Storage migration with unlimited gas - Suggestions?

We have a platform with 10 deployed contracts, each one of them with it's own UpgradeabilityProxy storing data. All of our contract are actually on Solidity version 0.5 and OpenZeppelin 2.x. We want to upgrade to Solidity 0.8 and OZ 4.x.
The issue comes when we want to upgrade OZ version, since there are 2 major jumps, so storage will be compromised/corrupted. Luckily we are operating in a private network and we are in complete control of the nodes, so gas price = 0 and we can execute very costful transactions easily.
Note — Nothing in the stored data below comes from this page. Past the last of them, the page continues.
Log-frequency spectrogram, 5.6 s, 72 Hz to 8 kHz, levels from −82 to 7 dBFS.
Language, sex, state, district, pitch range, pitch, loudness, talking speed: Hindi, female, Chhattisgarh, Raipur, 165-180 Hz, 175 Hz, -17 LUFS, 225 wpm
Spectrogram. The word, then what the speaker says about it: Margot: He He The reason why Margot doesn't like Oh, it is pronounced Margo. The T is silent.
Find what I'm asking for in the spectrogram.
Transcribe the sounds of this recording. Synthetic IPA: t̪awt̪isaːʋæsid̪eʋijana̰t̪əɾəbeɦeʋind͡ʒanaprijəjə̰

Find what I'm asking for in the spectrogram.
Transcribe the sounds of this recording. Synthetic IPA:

Our plan is to deploy a new proxy for the new contract and also it's new implementation. Once that's deployed we will query the old contract, and send a transaction to the new one to save all this data.
This is not ideal, first we have some security concerns, we need to be very careful with this "transaction" that we are sending, if we leave some open function behind that can affect every storage variable our contract becomes very vulnerable.
On the other hand, mapping are not easy to 'query', so we will rely on a database that we have to do that querying.
Lastly, we don't know how many storage sets we can make in one transaction without breaking the gas limit. If that limit is too low, we will have to sending a couple thousands transactions to our net.
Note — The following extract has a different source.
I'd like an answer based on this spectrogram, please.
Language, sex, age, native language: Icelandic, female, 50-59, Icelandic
Eventhough all this issues are a bad smell that we are thinking something wrong, this is our best plan so far.
Have you encountered this situation before? Do you have any ideas/suggestions?

Hey @Uriel_Chami_MB! Migrating storage is super tricky indeed, but it's a good thing that you have no gas costs. I recall the Augur team going through this when they migrated from Serpent (Vyper's predecessor) to Solidity back in the day, you can find more info here.

I'd suggest handling this by having a dedicated migration contract. This contract would only have methods (callable just by your team) for setting up the storage in one or multiple txs. Once the setup is ready, you can then migrate to the actual new implementation contract.

You can also add some tests on the migration contract so you cannot "finish" the migration until these pass. For instance, if you're working with an erc20, you may want to require that the total supply in the new contract matches the value from the old one.

Hope this helps!

1 Like